### Work required
Return every line below in which "from" appears.

======== Given information ========

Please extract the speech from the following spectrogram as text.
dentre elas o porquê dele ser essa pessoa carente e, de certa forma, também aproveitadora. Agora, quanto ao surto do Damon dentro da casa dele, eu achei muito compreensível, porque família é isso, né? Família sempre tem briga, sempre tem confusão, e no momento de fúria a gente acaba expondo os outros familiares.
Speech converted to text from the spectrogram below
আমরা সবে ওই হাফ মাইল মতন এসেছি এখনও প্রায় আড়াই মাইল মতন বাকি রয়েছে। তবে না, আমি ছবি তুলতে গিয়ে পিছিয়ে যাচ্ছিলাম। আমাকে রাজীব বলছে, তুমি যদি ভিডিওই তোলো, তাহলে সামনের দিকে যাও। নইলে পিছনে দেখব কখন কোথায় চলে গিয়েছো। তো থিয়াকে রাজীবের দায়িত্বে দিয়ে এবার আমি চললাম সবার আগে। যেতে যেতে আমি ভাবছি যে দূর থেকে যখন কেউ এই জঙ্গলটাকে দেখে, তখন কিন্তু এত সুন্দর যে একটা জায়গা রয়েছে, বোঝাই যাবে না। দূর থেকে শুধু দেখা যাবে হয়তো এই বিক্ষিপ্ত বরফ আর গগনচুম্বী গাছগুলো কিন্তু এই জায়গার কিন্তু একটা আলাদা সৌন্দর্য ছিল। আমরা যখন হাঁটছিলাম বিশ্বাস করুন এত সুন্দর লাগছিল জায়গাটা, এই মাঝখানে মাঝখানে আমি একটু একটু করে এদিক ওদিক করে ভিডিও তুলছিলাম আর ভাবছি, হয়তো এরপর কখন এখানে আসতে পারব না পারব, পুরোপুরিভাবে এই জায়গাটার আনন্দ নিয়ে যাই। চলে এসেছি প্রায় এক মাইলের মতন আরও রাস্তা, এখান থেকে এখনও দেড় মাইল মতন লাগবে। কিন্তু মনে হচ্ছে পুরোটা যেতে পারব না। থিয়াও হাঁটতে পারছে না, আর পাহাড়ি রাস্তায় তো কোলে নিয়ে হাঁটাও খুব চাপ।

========
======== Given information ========

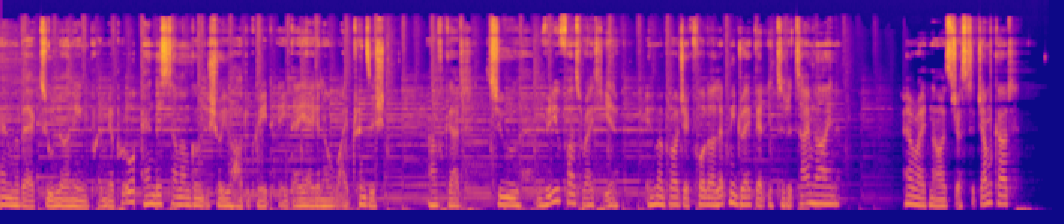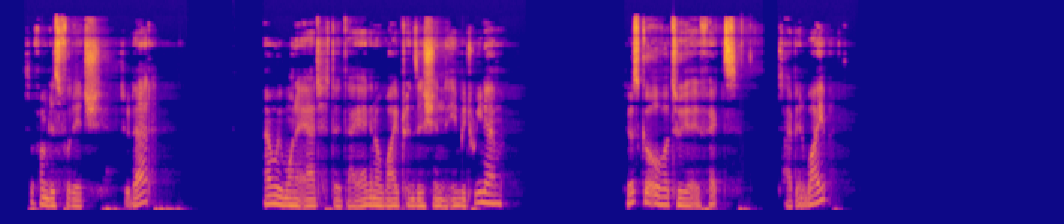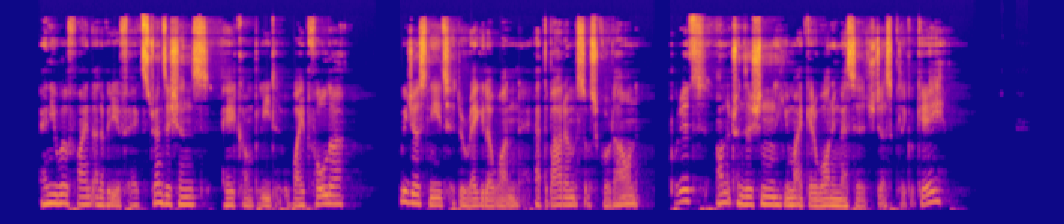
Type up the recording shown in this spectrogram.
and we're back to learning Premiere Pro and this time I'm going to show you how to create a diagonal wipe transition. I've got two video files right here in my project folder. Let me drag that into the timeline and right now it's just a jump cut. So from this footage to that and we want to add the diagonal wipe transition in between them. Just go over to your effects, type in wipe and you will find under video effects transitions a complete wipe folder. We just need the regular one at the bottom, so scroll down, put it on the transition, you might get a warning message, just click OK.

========

### Exercise output
Please extract the speech from the following spectrogram as text.
Speech converted to text from the spectrogram below
and we're back to learning Premiere Pro and this time I'm going to show you how to create a diagonal wipe transition. I've got two video files right here in my project folder. Let me drag that into the timeline and right now it's just a jump cut. So from this footage to that and we want to add the diagonal wipe transition in between them. Just go over to your effects, type in wipe and you will find under video effects transitions a complete wipe folder. We just need the regular one at the bottom, so scroll down, put it on the transition, you might get a warning message, just click OK.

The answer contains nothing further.